- **What you will do**
Would you please output the lines of the data below from the one containing "Could you write" to the end, exactly and with nothing added?

[Extracted data entries]
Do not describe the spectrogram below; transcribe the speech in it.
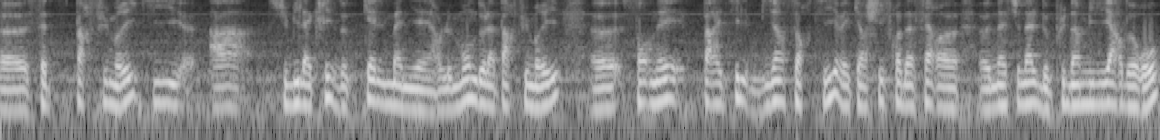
euh, cette parfumerie qui a subi la crise de quelle manière? Le monde de la parfumerie euh, s'en est, paraît-il, bien sorti avec un chiffre d'affaires euh, national de plus d'un milliard d'euros.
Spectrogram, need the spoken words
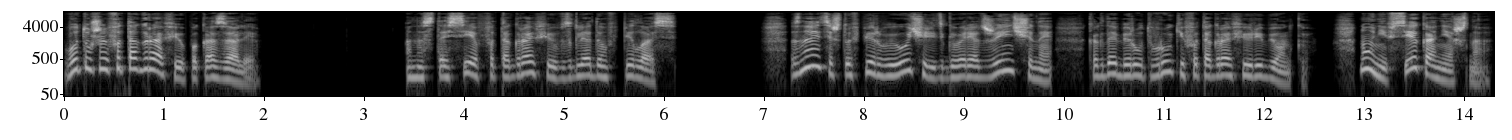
Вот уже фотографию показали. Анастасия в фотографию взглядом впилась. Знаете, что в первую очередь говорят женщины, когда берут в руки фотографию ребенка? Ну, не все, конечно.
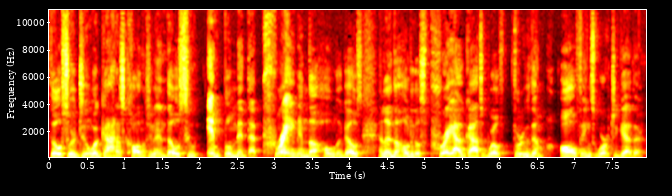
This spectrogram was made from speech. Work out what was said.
those who are doing what God has called them to and those who implement that praying in the Holy Ghost and letting the Holy Ghost pray out God's will through them, all things work together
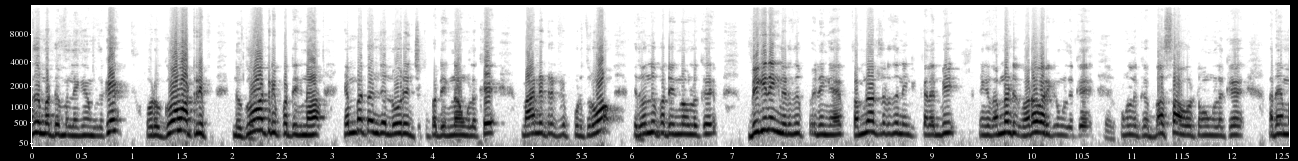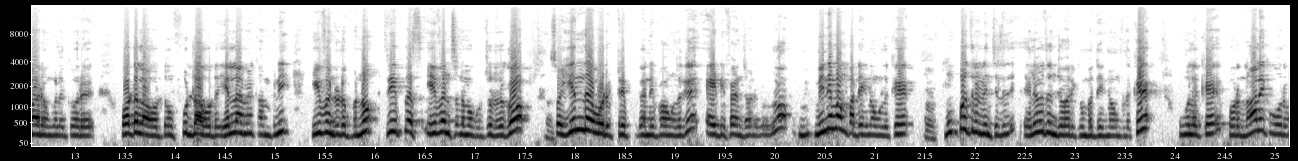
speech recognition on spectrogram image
அது மட்டும் இல்லைங்க உங்களுக்கு ஒரு கோவா ட்ரிப் இந்த கோவா ட்ரிப் பாத்தீங்கன்னா எண்பத்தஞ்சு நூறு இன்ச்சுக்கு பாத்தீங்கன்னா உங்களுக்கு மேண்டேட்டரி ட்ரிப் கொடுத்துருவோம். இது வந்து பாத்தீங்கன்னா உங்களுக்கு பிகினிங்ல இருந்து நீங்க தமிழ்நாட்டுல இருந்து நீங்க கிளம்பி நீங்க தமிழ்நாட்டுக்கு வர வரைக்கும் உங்களுக்கு உங்களுக்கு பஸ் ஆகட்டும் உங்களுக்கு அதே மாதிரி உங்களுக்கு ஒரு ஹோட்டல் ஆகட்டும் ஃபுட் ஆகட்டும் எல்லாமே கம்பெனி ஈவெண்ட் பண்ணும். த்ரீ பிளஸ் ஈவெண்ட்ஸ் நம்ம கொடுத்துட்டு இருக்கோம் ஸோ இந்த ஒரு ட்ரிப் கண்டிப்பா உங்களுக்கு எயிட்டி ஃபைவ் சொல்லி கொடுக்குறோம். மினிமம் பாத்தீங்கன்னா உங்களுக்கு முப்பத்தி ரெண்டு எழுபத்தஞ்சு வரைக்கும் பாத்தீங்கன்னா உங்களுக்கு உங்களுக்கு ஒரு நாளைக்கு ஒரு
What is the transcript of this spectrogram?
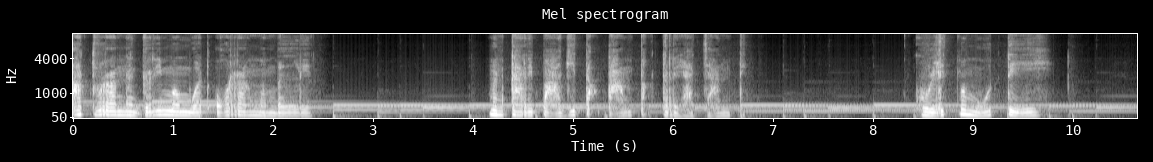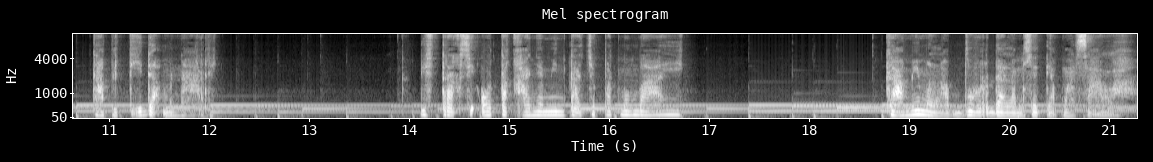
Aturan negeri membuat orang membelit. Mentari pagi tak tampak terlihat cantik. Kulit memutih, tapi tidak menarik. Distraksi otak hanya minta cepat membaik kami melabur dalam setiap masalah,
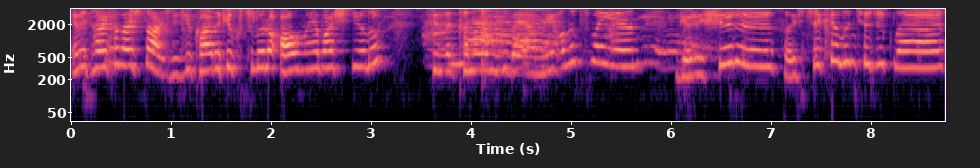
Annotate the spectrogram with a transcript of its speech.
Evet arkadaşlar biz yukarıdaki kutuları almaya başlayalım. Siz de kanalımızı beğenmeyi unutmayın. Görüşürüz. Hoşçakalın çocuklar.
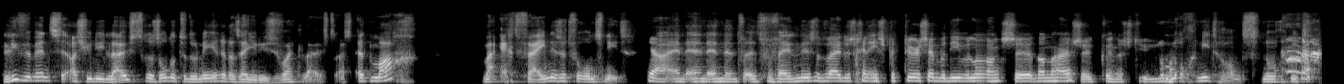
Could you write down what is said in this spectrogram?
Lieve mensen, als jullie luisteren zonder te doneren, dan zijn jullie zwartluisteraars. Het mag, maar echt fijn is het voor ons niet. Ja, en, en, en het, het vervelende is dat wij dus geen inspecteurs hebben die we langs eh, dan naar huis eh, kunnen sturen. Nog niet, Hans. Nog niet.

- **Solution to this problem**
Could you write down what is said in this spectrogram?
Lieve mensen, als jullie luisteren zonder te doneren, dan zijn jullie zwartluisteraars. Het mag, maar echt fijn is het voor ons niet. Ja, en, en, en het, het vervelende is dat wij dus geen inspecteurs hebben die we langs eh, dan naar huis eh, kunnen sturen. Nog niet, Hans. Nog niet.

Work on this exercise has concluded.